Elizabeth Buteau, 11, from Nelson County, was among those who traveled to Richmond to oppose the Atlantic Coast Pipeline.
uating the project’s adverse effects and weighing whether they can be avoided, reduced or mitigated. The EIS will include consultation with a variety of state and federal agencies. “The commission will then go to its economic staff and look at the economics of the project — markets, rates, tariffs — and decide whether in the end this project has public benefit,” Friedman says. If FERC concludes the answer is yes, the pipeline will get a green light to move forward with construction, along with the use of eminent domain, if necessary. EQT hopes to have that certificate in hand by fall 2016, with construction to follow soon and transmission beginning by the fourth quarter of 2018. Potential customers With that process in mind, what are the pipelines’ potential customers saying? Roanoke Gas President and CEO John D’Orazio says he’s had “very brief discussions” with offi12

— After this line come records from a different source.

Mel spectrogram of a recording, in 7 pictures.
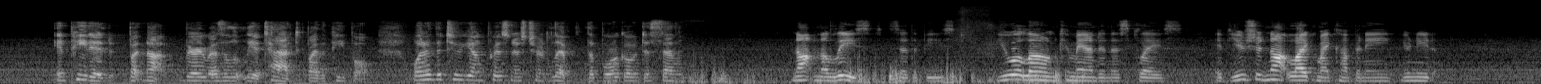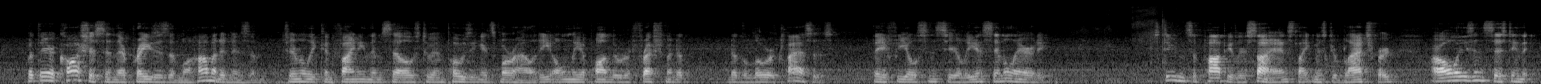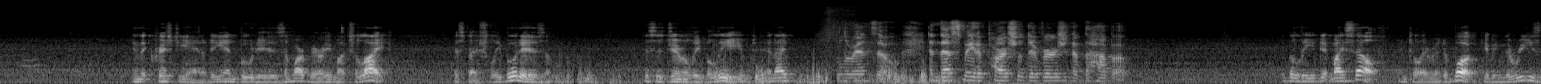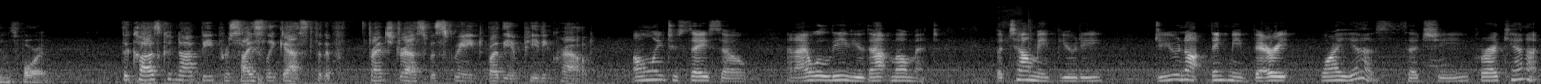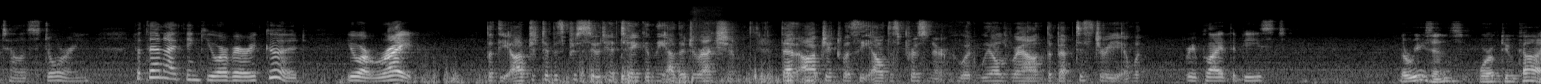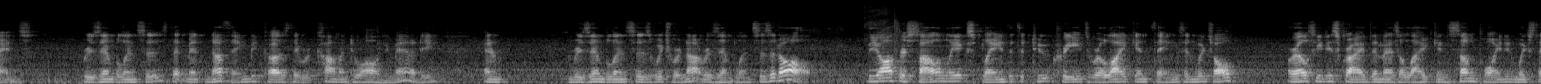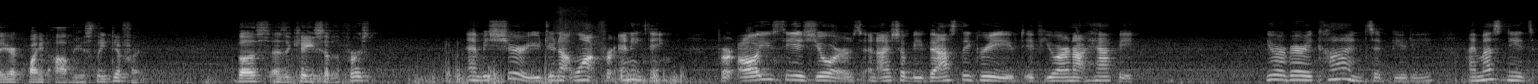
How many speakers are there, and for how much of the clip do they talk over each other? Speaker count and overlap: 3, no overlap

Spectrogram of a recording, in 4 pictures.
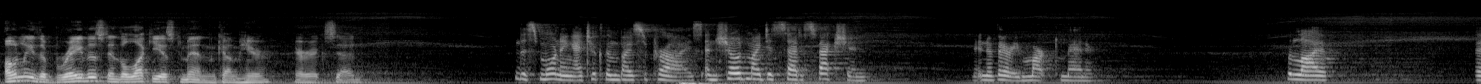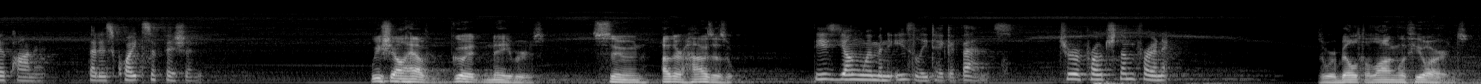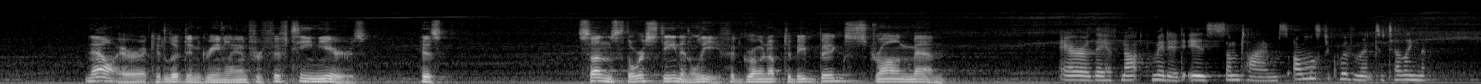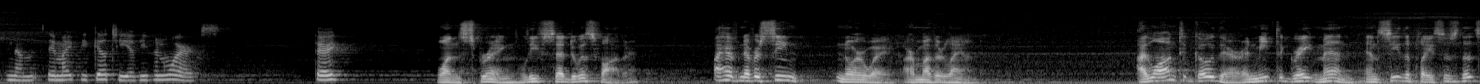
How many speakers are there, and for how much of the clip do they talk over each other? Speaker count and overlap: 2, no overlap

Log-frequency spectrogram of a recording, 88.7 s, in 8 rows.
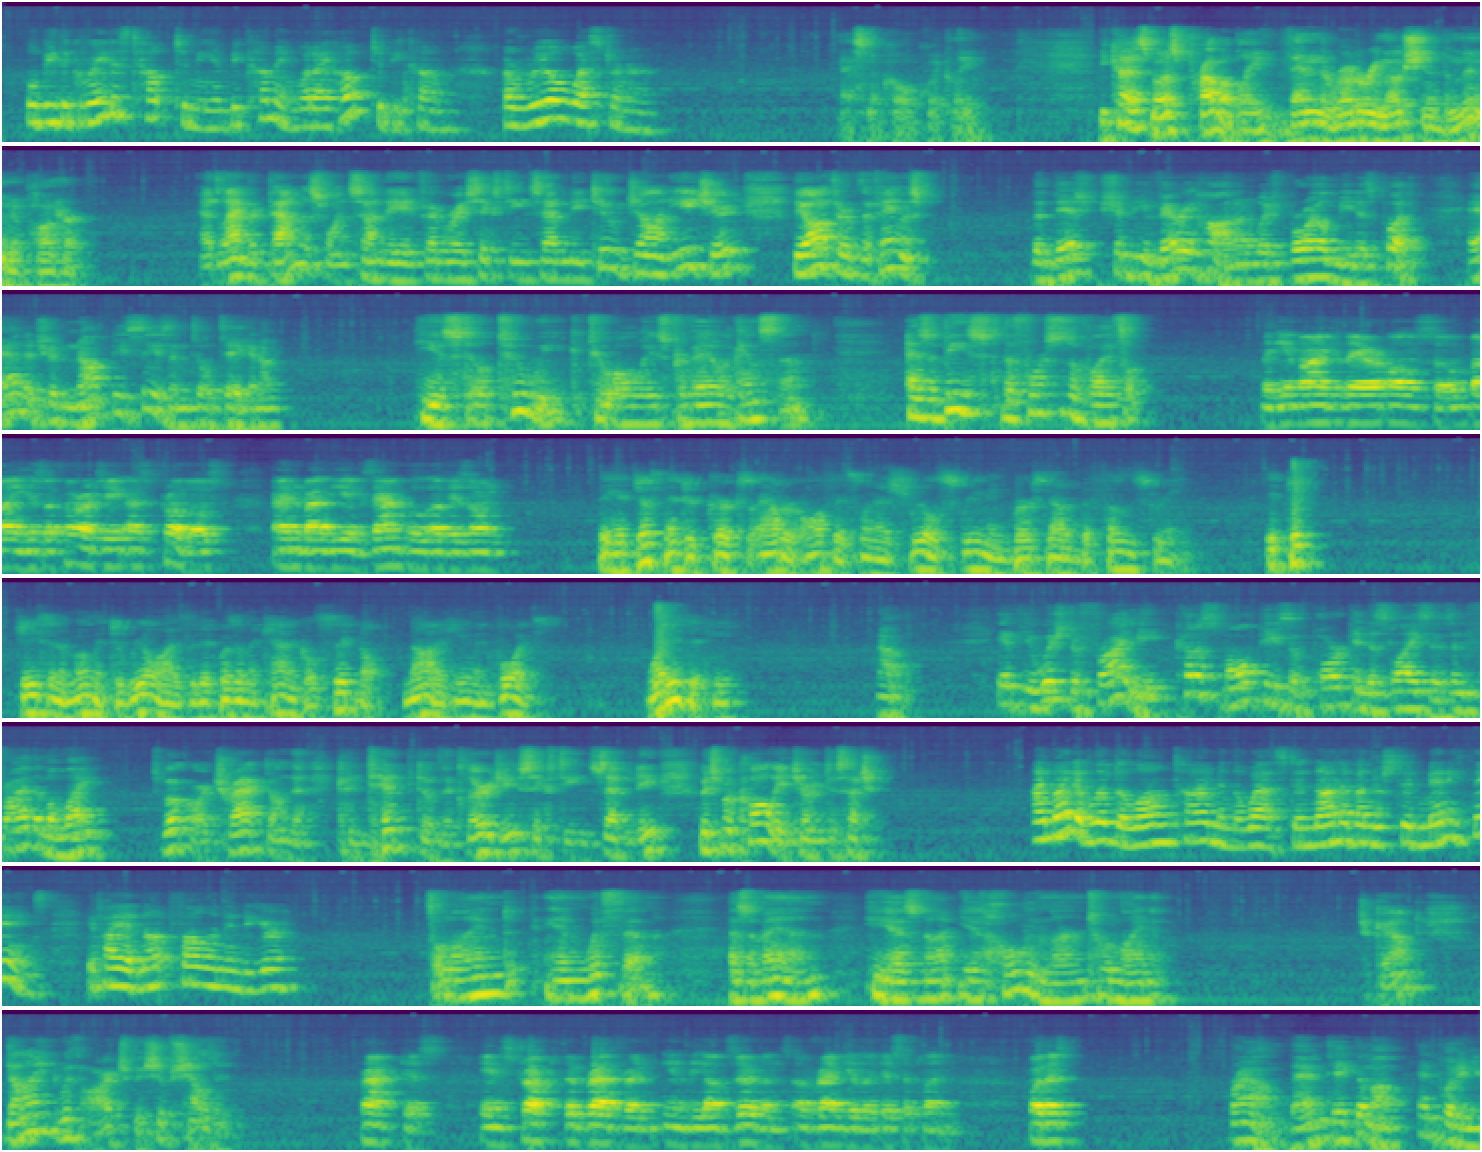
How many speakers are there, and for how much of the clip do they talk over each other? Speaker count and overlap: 7, no overlap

cials from both the Mountain Valley Pipeline and the Appalachian Connector. He’s waiting for more details to emerge but says Roanoke Gas would be interested in additional sources to reinforce its existing supply, currently fed by the Columbia Transmission and East Tennessee transmission lines. “Right now we’re in a wait-andsee mode to see exactly what FERC approves,” D’Orazio says. “Once we know the route, we can run economic models. [Even if] it does make economic sense for us and our customers, but we don’t know whether these lines will interconnect with existing lines we’re already tied into.” Atmos Energy’s 24,000 Virginia customers also are supplied by the East Tennessee line, but Atmos is larger than Roanoke Gas, selling natural gas in eight states, mostly in the Southeast. It’s taking an even more cautious stance than Roanoke Gas. “We’ve looked at the Mountain Valley project, but as of right now

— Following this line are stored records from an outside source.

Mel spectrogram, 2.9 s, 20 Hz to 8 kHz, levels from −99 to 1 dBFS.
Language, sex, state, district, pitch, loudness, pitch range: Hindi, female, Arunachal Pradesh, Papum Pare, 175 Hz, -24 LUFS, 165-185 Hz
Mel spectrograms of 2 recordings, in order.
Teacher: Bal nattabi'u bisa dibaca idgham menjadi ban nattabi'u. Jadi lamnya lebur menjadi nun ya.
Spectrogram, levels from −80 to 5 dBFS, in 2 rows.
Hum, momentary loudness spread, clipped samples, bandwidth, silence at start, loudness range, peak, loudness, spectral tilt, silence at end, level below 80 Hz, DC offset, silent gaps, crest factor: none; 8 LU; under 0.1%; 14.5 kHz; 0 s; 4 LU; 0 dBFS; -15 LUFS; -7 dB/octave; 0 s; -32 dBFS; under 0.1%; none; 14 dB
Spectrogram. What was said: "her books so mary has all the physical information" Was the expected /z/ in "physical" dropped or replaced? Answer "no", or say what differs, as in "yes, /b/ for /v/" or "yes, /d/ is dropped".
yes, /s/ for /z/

we’re not involved,” says Mike Ellis, vice president of operations for Atmos’ territories in Tennessee and Virginia. “These pipeline contracts, when they offer them to a distribution company like us or Roanoke Gas, you’ve got to sign up for longterm capacity. It’s a financial decision, obviously. We both know these pipelines are headed toward serving large power projects. We don’t have any kind of need for any capacity like that.” Depending on routing, a natural-gas transmission line may help expand gas service in localities that don’t currently have it. In Roanoke Gas’ coverage area, the main locality that stands to benefit is Franklin County. Franklin officials have included water lines and natural-gas service on their economic development wish list for decades. The county joined the Western Virginia Water Authority in 2009 and now is seeing development of water lines from Roanoke toward Rocky Mount and from Bedford County to the Smith Mountain Lake area. The Mountain Valley Pipeline’s proposed route could well create a natural-gas connection to be managed by Roanoke Gas, whose service area includes the county. “For many years, extension of natural gas into Franklin County has been a top priority,” says Michael Burnette, Franklin’s director of economic development. “Natural gas has become one of the major needs for businesses looking at any area, or even to expand within an area. We find that prospects looking at communities throughout Virginia are asking first and foremost, ‘Do you have natural gas?’ [To] all of those projects, we have to say, ‘No, we don’t,’ and we get cut out of the process.” Previous discussions have focused on extending the Roanoke Gas line south from Clearbrook, but that approach has proved cost-prohibitive, Burnette says. The Mountain Valley Pipeline proposal could provide a much more affordable opAP Photo/Richmond Times-Dispatch, Bob Brown